French Foreign Minister Catherine Colonna rejects allegations, says it is still ‘possible’ to restore president to power.
The coup leaders who seized power last week in Niger have alleged that the toppled government had authorised France to carry out an attack on the presidential palace to try to free President Mohamed Bazoum.
Colonel Amadou Abdramane, one of the coup plotters, made the claims on Monday on state television. He said the authorisation was signed by Foreign Minister Hassoumi Massoudou, acting as prime minister. The whereabouts of Massoudou and Bazoum remain unknown.
France rejected the allegations as Foreign Minister Catherine Colonna said it was still “possible” to restore Bazoum to power.
Bazoum, a Western ally whose election just over two years ago marked Niger’s first peaceful transition of power since independence, was toppled on Wednesday by the elite Presidential Guard.
Guard chief General Abdourahamane Tchiani declared himself leader, but his claim has been dismissed internationally, and the Economic Community of West African States (ECOWAS) has given him a week to hand back power.
Bazoum’s PNDS party on Monday warned that Niger risks becoming a “dictatorial and totalitarian regime” after a series of arrests.
On Monday, the oil and mining ministers were arrested, the party said. The head of PNDS’s national executive committee was also arrested.

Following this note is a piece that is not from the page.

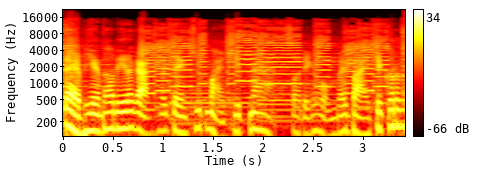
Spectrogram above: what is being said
แต่เพียงเท่านี้แล้วกันไว้เจอกันคลิปใหม่คลิปหน้า สวัสดีครับผม บ๊ายบายจิ๊กรู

The coup leaders had previously arrested the interior minister, the transport minister and a former defence minister, the party said.
The putschists took aim at Paris on national television, saying, “In its search for ways and means to intervene militarily in Niger, France with the complicity of some Nigeriens held a meeting with the chief of staff of the Nigerien national guard to obtain the necessary political and military authorisation.”
“It’s wrong,” Colonna told France’s BFM news channel of the allegation, adding that it was still “possible” to return the democratically elected president to power.
“And it’s necessary because destabilisation is perilous for Niger and its neighbours,” she said.
French President Emmanuel Macron on Sunday promised “immediate and uncompromising” action if French citizens or interests were attacked after thousands rallied outside the French embassy in Niamey. Some protesters tried to enter the compound but were dispersed by tear gas.
The presidential guard, which seized power last week after blocking Bazoum inside the palace in the capital, Niamey, has previously warned against foreign attempts to extract the president, saying it would result in bloodshed and chaos.
Abdramane’s comments also come a day after ECOWAS warned that it could use force if Bazoum were not reinstated within a week.
The West African bloc said it would take “all measures” to restore constitutional order otherwise. “Such measures may include the use of force for this effect,” it said in a statement.
Chadian President Mahamat Idriss Deby visited Niamey on Sunday as an ECOWAS envoy and posted photos of separate meetings with Bazoum and Tchiani.
ECOWAS also imposed strict sanctions, including suspending all commercial and financial transactions between its member states and Niger and freezing assets in regional central banks.
Economic sanctions could have a deep impact on Niger, one of the world’s poorest countries, which relies on imports from Nigeria for up to 90 percent of its power, according to the International Renewable Energy Agency.
The sanctions could be disastrous and Niger needs to find a solution to avoid them, Prime Minister Ouhoumoudou Mahamadou told French media outlet Radio France Internationale.
“When people say there’s an embargo, land borders are closed, air borders are closed, it’s extremely difficult for people. … Niger is a country that relies heavily on the international community,” he said.
Landlocked Niger has had a turbulent political history since gaining independence in 1960. Before Wednesday, there had been four coups and numerous other attempts, including two previously against Bazoum.